Q is for Quotient! In mathematics, a quotient is the result of division.

R is for Runner! The Runner” is a song by Ian Thomas, covered in 1984 by Manfred Mann’s Earth Band.

S is for Survivor! “Survivor” is a ‘reality’ game show created by Mark Burnett. Contestants attempt to outwit, outplay, and outlast each other; the key goal is to not be voted out. Last person standing wins!

T is for Tenacity! I would say that running around in the same maze for two years is pretty damned tenacious!

U is for Unanswered Questions! Some readers felt frustration or anger at the end of The Maze Runner – too many questions left unanswered, too abrupt of a cliffhanger. I felt quite a bit of frustration as well, but for the opposite reason: I would have appreciated less questions answered, more ambiguity. I wanted less of a plunge into a rather typical post-apocalyptic adventure and more running about in a maze for reasons unknown. Although I did enjoy the actual cliffhanger!

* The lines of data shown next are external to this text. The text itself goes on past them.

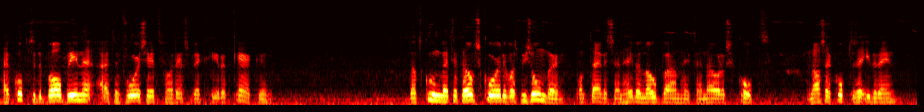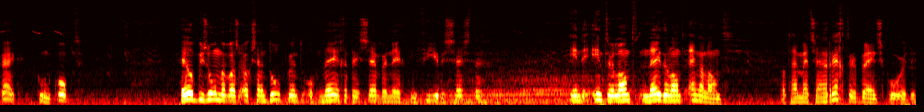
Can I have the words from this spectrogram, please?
Hij kopte de bal binnen uit een voorzet van rechtsback Gerard Kerken. Dat Koen met het hoofd scoorde was bijzonder, want tijdens zijn hele loopbaan heeft hij nauwelijks gekopt. En als hij kopte zei iedereen, kijk, Koen kopt. Heel bijzonder was ook zijn doelpunt op 9 december 1964 in de Interland Nederland-Engeland, dat hij met zijn rechterbeen scoorde.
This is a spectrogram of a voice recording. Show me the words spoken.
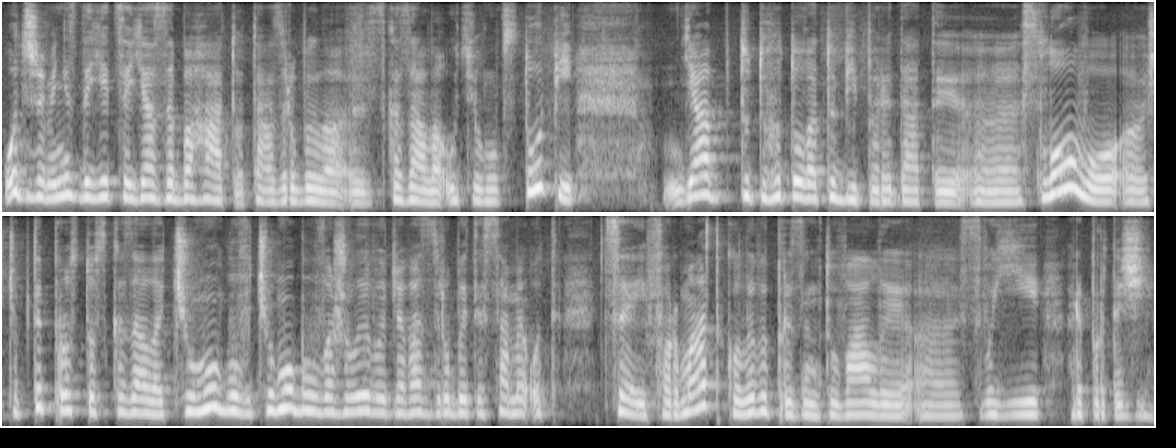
Отже, мені здається, я забагато та зробила, е, сказала у цьому вступі. Я тут готова тобі передати е, слово, щоб ти просто сказала, чому був чому був важливо для вас зробити саме от цей формат, коли ви презентували свої репортажі.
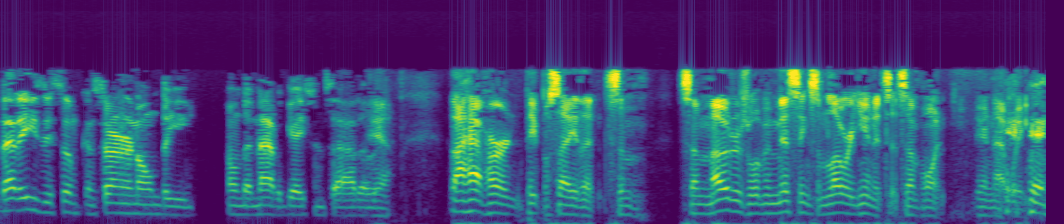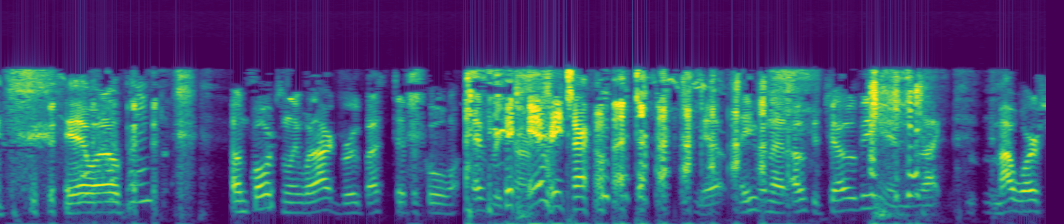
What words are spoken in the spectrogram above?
that eases some concern on the on the navigation side of it. Yeah. I have heard people say that some some motors will be missing some lower units at some point during that week. yeah, well, unfortunately, with our group, that's typical every term. Every tournament. yep, even at Okeechobee, and like my worst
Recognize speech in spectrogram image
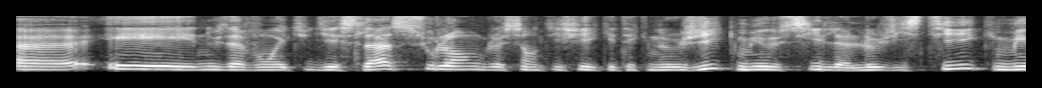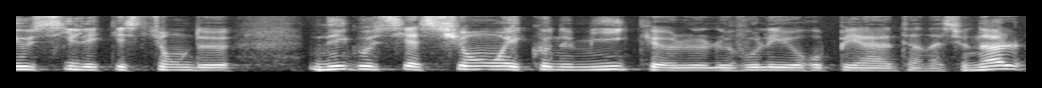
Euh, et nous avons étudié cela sous l'angle scientifique et technologique, mais aussi la logistique, mais aussi les questions de négociation économique, le, volet européen international,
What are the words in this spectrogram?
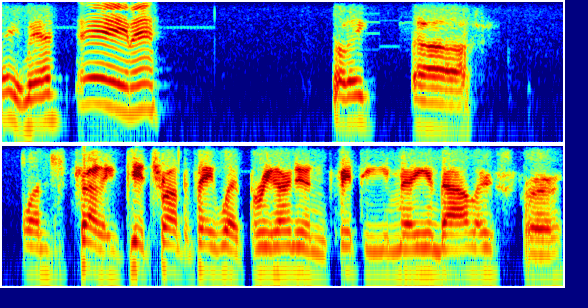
Hey man. Hey man. So they uh want to try to get Trump to pay what three hundred and fifty million dollars for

V is for Vendetta! The characters in The Maze Runner use the idea of Vendetta to fight back, to inspire themselves, to fling themselves into the unknown. “V for Vendetta” is a graphic novel by Alan Moore. The movie adaptation of that comic contains this quote: “There are no coincidences, only the illusion of coincidences” … which of course is an approximation of Albert Einstein’s quote: “God does not play dice with the universe” … indeed! But who is this “God” in Maze Runner's universe?

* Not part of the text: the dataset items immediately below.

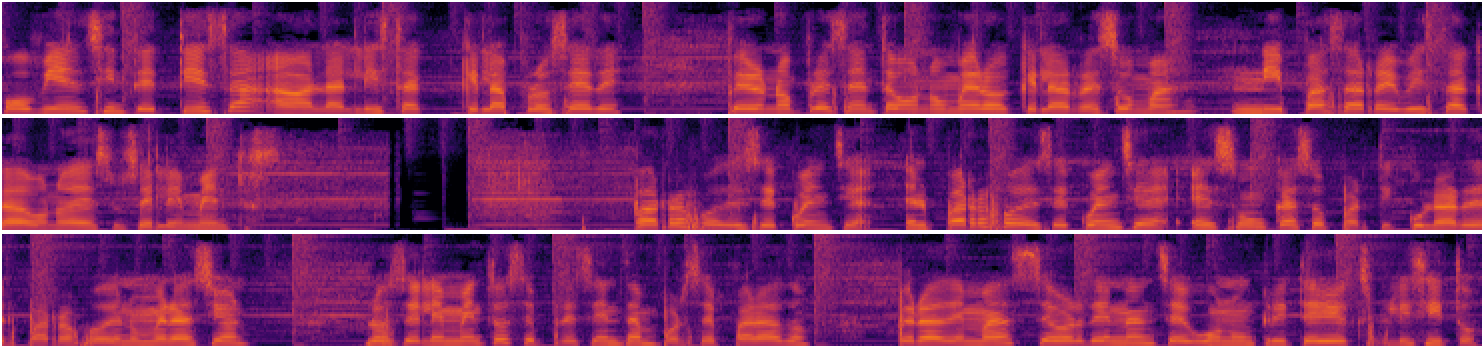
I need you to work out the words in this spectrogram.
o bien sintetiza a la lista que la procede, pero no presenta un número que la resuma ni pasa revista a cada uno de sus elementos. Párrafo de secuencia. El párrafo de secuencia es un caso particular del párrafo de numeración. Los elementos se presentan por separado, pero además se ordenan según un criterio explícito,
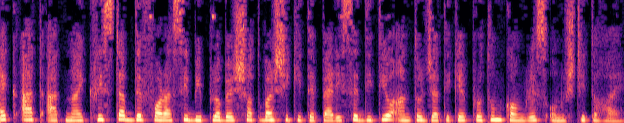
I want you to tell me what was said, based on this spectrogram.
এক আট আট নয় খ্রিস্টাব্দে ফরাসি বিপ্লবের শতবার্ষিকীতে প্যারিসে দ্বিতীয় আন্তর্জাতিকের প্রথম কংগ্রেস অনুষ্ঠিত হয়।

W is for Waiting for Godot! “Waiting for Godot” is a play by Samuel Beckett in which two characters wait in vain for a person named Godot. The characters wait for answers that never appear. Beckett, describing his creation: “It is a game, everything is a game”… the game of life?

X is for Xbox! The Xbox and its various successors are video game consoles. I trust you can connect the dots here.

Y is for Young Adult! I think that many of our classic and modern young adult stories constitute the fables of our times. A handful of narratives that are repeated and reshaped, told through thousands of books and read by millions of readers. Their prose is usually transparent and their meanings overt. Both the reader and the protagonist are given clear lessons to learn. But the reader may, in turn, choose to project their own meanings onto these archetypical stories.

Z is for Zarathustra! “Thus Spoke Zarathustra” is a philosophical novel by Friedrich Nietzsche. It deals with ideas such as ‘the eternal recurrence of the same’ and the Übermensch, or Overman – a goal in which human life would be given meaning by how it advanced a new generation of humans.



* 12 letters taken directly from my best Wikipedia. thanks, pal! I truly do love you. *